EXERCISE REQUIREMENTS | Your answer should be the line containing "recognize spoken words spectrogram picture" and each line after it through the end of the data below, repeated exactly.

SUPPLIED DATA |
◇ ◇ ◇ ◇
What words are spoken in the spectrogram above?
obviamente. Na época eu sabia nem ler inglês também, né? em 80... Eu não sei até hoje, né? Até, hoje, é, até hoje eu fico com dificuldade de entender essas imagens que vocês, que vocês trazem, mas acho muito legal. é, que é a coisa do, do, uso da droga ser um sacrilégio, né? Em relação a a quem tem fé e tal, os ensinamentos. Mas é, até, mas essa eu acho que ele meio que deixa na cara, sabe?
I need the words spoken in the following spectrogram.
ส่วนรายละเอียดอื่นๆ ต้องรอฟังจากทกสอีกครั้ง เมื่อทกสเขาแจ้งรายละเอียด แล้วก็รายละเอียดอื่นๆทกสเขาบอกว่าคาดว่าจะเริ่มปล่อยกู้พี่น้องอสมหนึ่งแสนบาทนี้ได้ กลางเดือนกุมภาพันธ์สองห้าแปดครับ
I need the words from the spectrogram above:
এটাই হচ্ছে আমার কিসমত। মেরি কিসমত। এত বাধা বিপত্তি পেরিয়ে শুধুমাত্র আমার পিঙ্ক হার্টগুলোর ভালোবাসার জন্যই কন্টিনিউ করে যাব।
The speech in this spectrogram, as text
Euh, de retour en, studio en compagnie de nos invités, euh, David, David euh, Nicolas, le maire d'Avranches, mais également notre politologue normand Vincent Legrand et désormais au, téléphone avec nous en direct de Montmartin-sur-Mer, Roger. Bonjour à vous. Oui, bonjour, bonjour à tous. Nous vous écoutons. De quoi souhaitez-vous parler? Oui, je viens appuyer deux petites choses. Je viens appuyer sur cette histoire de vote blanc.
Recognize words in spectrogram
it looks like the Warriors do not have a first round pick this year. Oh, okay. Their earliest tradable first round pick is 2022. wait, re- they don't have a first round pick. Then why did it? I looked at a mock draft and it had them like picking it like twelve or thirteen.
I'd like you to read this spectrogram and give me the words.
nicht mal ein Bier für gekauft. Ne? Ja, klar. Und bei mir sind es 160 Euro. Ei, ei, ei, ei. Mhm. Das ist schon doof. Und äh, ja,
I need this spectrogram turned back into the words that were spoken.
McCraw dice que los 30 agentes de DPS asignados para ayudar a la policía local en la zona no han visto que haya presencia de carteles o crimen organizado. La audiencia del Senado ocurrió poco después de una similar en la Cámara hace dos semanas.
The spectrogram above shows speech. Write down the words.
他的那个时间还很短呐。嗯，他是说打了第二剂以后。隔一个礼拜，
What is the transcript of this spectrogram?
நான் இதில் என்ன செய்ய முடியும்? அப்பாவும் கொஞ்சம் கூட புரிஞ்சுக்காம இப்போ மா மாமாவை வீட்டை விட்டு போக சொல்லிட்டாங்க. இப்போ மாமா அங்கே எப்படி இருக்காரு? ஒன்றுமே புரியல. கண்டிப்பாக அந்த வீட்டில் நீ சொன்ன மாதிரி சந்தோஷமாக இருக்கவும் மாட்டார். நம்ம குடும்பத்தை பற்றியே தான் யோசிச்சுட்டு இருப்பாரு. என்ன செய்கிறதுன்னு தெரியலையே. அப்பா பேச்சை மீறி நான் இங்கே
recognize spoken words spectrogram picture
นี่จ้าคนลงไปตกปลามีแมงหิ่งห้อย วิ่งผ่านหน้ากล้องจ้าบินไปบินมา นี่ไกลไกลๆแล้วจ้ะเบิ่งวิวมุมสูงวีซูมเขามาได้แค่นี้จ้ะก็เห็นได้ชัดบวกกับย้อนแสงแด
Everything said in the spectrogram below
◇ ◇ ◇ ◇
EXERCISE OUTPUT |
recognize spoken words spectrogram picture
นี่จ้าคนลงไปตกปลามีแมงหิ่งห้อย วิ่งผ่านหน้ากล้องจ้าบินไปบินมา นี่ไกลไกลๆแล้วจ้ะเบิ่งวิวมุมสูงวีซูมเขามาได้แค่นี้จ้ะก็เห็นได้ชัดบวกกับย้อนแสงแด
Everything said in the spectrogram below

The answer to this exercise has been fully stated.